My cell phone rang again and I heard my mom’s voice. I couldn’t help but break down and cry. “Mom, what’s happening?” “Are you okay? Where are you? What are you doing?” She asked a million questions and I remember saying to her, “Mom, you’re in America, not me. Nothing is happening here. It’s happening there!” I remember her saying at the end of our conversation “The day is not over yet.” Then it hit me that it was early morning in the U.S. and she was right. Who knew what the rest of the day held?

The next few days we (me, Elizabeth, and other Americans living in the city) were sort of in a holding pattern. I remember our company issuing plans with all kinds of scenarios and emergency plans to evacuate if that was necessary. We sat glued to CNN all day for three days.
Things I remember most about those days:
1. I felt helpless.
2. I cried a lot.
3. I didn’t want to go back to work when things began to settle down.
4. I wanted my mom.
5. I prayed non-stop for the families who had lost people they loved.

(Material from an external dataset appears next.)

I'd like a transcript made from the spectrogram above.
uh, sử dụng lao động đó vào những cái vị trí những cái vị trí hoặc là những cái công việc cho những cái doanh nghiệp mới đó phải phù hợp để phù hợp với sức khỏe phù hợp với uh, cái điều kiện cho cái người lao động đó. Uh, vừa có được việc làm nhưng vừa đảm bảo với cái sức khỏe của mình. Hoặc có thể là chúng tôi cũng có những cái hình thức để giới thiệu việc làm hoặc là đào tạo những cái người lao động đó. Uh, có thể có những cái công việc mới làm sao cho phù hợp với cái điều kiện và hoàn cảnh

I also remember my Turkish neighbors and friends who expressed so much concern for Americans and sadness at such a cowardly act of terrorism. They really were sympathetic. One neighbor even broke down in tears when she was telling me how sorry she was for our loss. Turkish people (and much of the rest of the world) understand the effects of terrorism. They have lived with it as long as they can remember and stand alongside anyone else who is affected by its devastation. I also remember many of them saying “This is NOT the way of Islam.” They were heartbroken that now Islam had been the basis for such an act of terrorism.

It’s been a long five years. This is not the place to comment on the state of things now. But it is a place to share a story and hope that many others, on this day, will remember that our world is broken. It is in need of redemption. My faith in Jesus Christ tells me the kind of redemption that’s needed can only come through Him. If anyone does, He understands betrayal, pain, surrender, and ultimate victory over evil. In Him, there is goodness, hope, healing, and salvation for all people on earth. May we be reminded of those things today…

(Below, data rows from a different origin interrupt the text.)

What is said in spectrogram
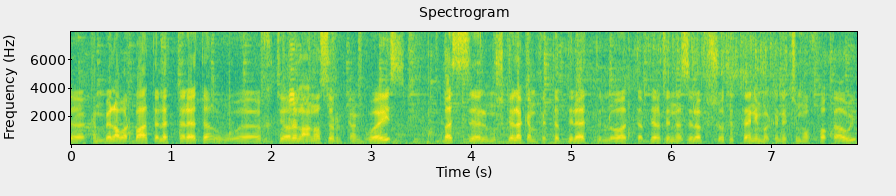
آه، كان بيلعب 4 3 3 واختيار العناصر كان كويس بس المشكلة كان في التبديلات اللي هو التبديلات اللي نزلها في الشوط الثاني ما كانتش موفقة قوي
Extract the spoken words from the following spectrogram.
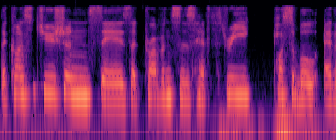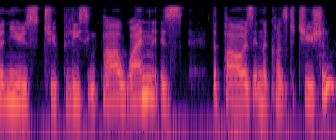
The Constitution says that provinces have three possible avenues to policing power. One is the powers in the Constitution,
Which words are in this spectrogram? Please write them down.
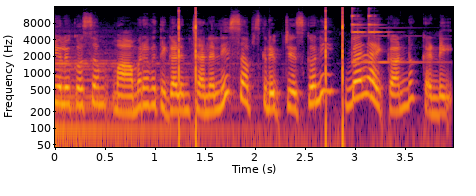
వీడియోల కోసం మా అమరావతి గళం ఛానల్ని సబ్స్క్రైబ్ చేసుకొని బెల్ ఐకాన్ నొక్కండి.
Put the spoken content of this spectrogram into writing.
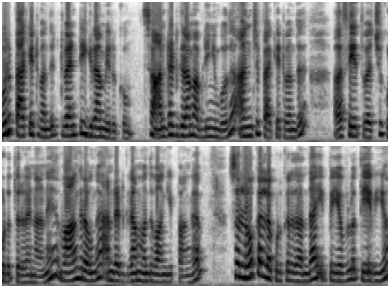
ஒரு பேக்கெட் வந்து 20 கிராம் இருக்கும். ஸோ ஹண்ட்ரட் கிராம் அப்படிங்கும்போது அஞ்சு பேக்கெட் வந்து சேர்த்து வச்சு கொடுத்துருவேன் நான். வாங்குறவங்க ஹண்ட்ரட் கிராம் வந்து வாங்கிப்பாங்க. ஸோ லோக்கலில் கொடுக்குறதா இருந்தால் இப்போ எவ்வளோ தேவையோ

Rarely do I use this blog for entries like these because it seems like more of personal journal entry than something to be public. But, in this case, it is part of me seeking to identify with other people’s experiences on that day and offer a word of hope, even on a day that is very solemn for many Americans.

Saturday, September 02, 2006

The End of Poverty

Hey, for all of you who are concerned about global issues, I totally recommend Jeffrey Sach's The End of Poverty. This book has completely upset my mind over the past few months and helped me understand more about the issue of extreme poverty in the world. Now, many nay-sayers saw this book when I was reading it and commented "the end of poverty - yeah, right!", or "hmmm. the end of poverty. that sounds like Bono's favorite book", or _____ you fill in the blank on things people might say when they don't understand the issue. Or better yet, when they want to ignore it.

I was introduced to the book when one of my students gave it to me as a gift. He bought it in Delhi and was very thoughtful to bring it back from his study abroad assignment. Until I visited India last year I had never really given much thought to the serious issue of poverty and how it affects global politics, health, education, and culture. Sachs has writen a great book for the average Westerner who doesn't know that much about how we as a developed society either help or hurt the poor of the world.

I won't be so bold to say that now I understand everything about poverty, what causes it, or how to fix it. But this book really made me think. And every once in a while, shouldn't we be reading something that makes us think?? It's a good read. Check it and let me know what you think...